    This would definitely qualify as a great demonstration of how not to present research findings.

  10. Opps my bad, i misread it and you did indeed link to the article, although not the academic article. For some reason i read it as if your ms friend was doing the research. Sorry about that Robert! Just goes to show i shouldnt read stuff without having a few coffes first.

    Nonetheless that still is a bad study to point to as it just demonstrated how thing can be misrepresented. They are studying relationships and then presenting things in percentages? It doesnt even seem like they used the right statistical methods.

    This would definitely qualify as a great demonstration of how not to present research findings.

  11. This would definitely qualify as a great demonstration of how not to present research findings.

    Well said. Great comment. Reminds me of all those paid Marketing studies that show that people that eat, use, buy Brand X, have happier, better more productive lives — they always seem to find a great deal of high-patterned correlations, or all the misleading ROI studies that show an overall matching relationship to cost savings and vendor X.

    Here’s a bad logic example…

    User A is rich and happy, User A uses this product.
    User B is poor and depressesed. User B does not use the product. User B must be sad as has not said product. Therefore, User B needs to use said product, to be happy and rich.

    Replicate that with a narrow enough control group and you can churn out Marketing studies like no tomorrow, saying that Product X makes you rich and happy.

    But patterns don’t equal causality.

  12. This would definitely qualify as a great demonstration of how not to present research findings.

    Well said. Great comment. Reminds me of all those paid Marketing studies that show that people that eat, use, buy Brand X, have happier, better more productive lives — they always seem to find a great deal of high-patterned correlations, or all the misleading ROI studies that show an overall matching relationship to cost savings and vendor X.

    Here’s a bad logic example…

    User A is rich and happy, User A uses this product.
    User B is poor and depressesed. User B does not use the product.
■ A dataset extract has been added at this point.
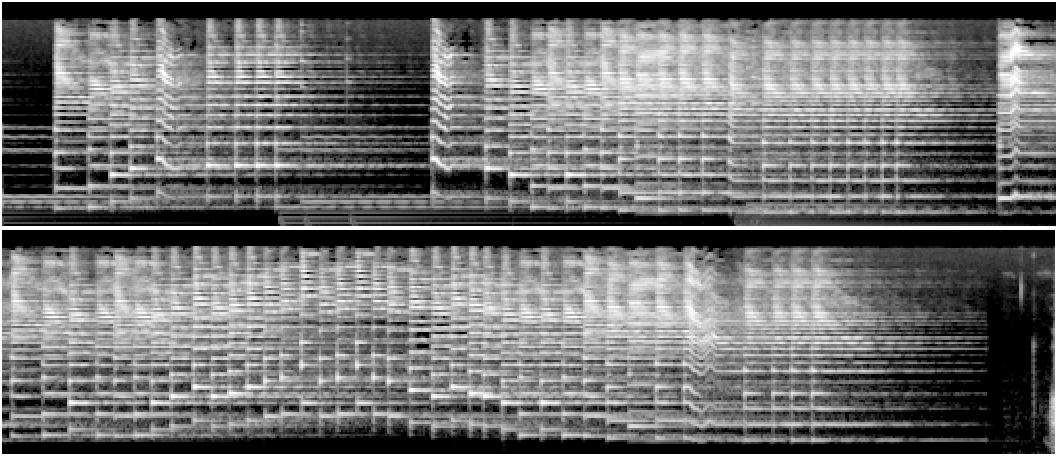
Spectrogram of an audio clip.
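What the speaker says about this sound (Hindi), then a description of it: "और सितारे सुना दूं।" Sitar tone from a Korg PA series arranger keyboard, plucked twangy notes in quick melodic runs with bends over a low drone and bass chords, loud and up front for about twenty seconds with no voices.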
User B must be sad as has not said product. Therefore, User B needs to use said product, to be happy and rich.

    Replicate that with a narrow enough control group and you can churn out Marketing studies like no tomorrow, saying that Product X makes you rich and happy.

    But patterns don’t equal causality.

  13. “Good moods increase your thinking ability” is a slightly misleading headline. With bad moods, come more accurate memories, so depending on the context, this could be considered “better” thinking ability. What good moods do is to increase your ability to see connections between items. Sometimes, however, this causes us to see connections which aren’t there, which results in false memory.

  14. “Good moods increase your thinking ability” is a slightly misleading headline. With bad moods, come more accurate memories, so depending on the context, this could be considered “better” thinking ability. What good moods do is to increase your ability to see connections between items. Sometimes, however, this causes us to see connections which aren’t there, which results in false memory.

  15. Thank you for saying that. I get so irritated by people who say think your way to success and they use quantum physics as their proof. Here’s the bottom line of quantum physics…all things are possible however, their probability is low. You would have to be thinking faster(ie frequently) than is humanly possible to get fast results or have a very large group of people thinking the same thing as you frequently. Unless you’re the Borg a collective consciousness is not likely.

  16. Thank you for saying that. I get so irritated by people who say think your way to success and they use quantum physics as their proof. Here’s the bottom line of quantum physics…all things are possible however, their probability is low. You would have to be thinking faster(ie frequently) than is humanly possible to get fast results or have a very large group of people thinking the same thing as you frequently. Unless you’re the Borg a collective consciousness is not likely.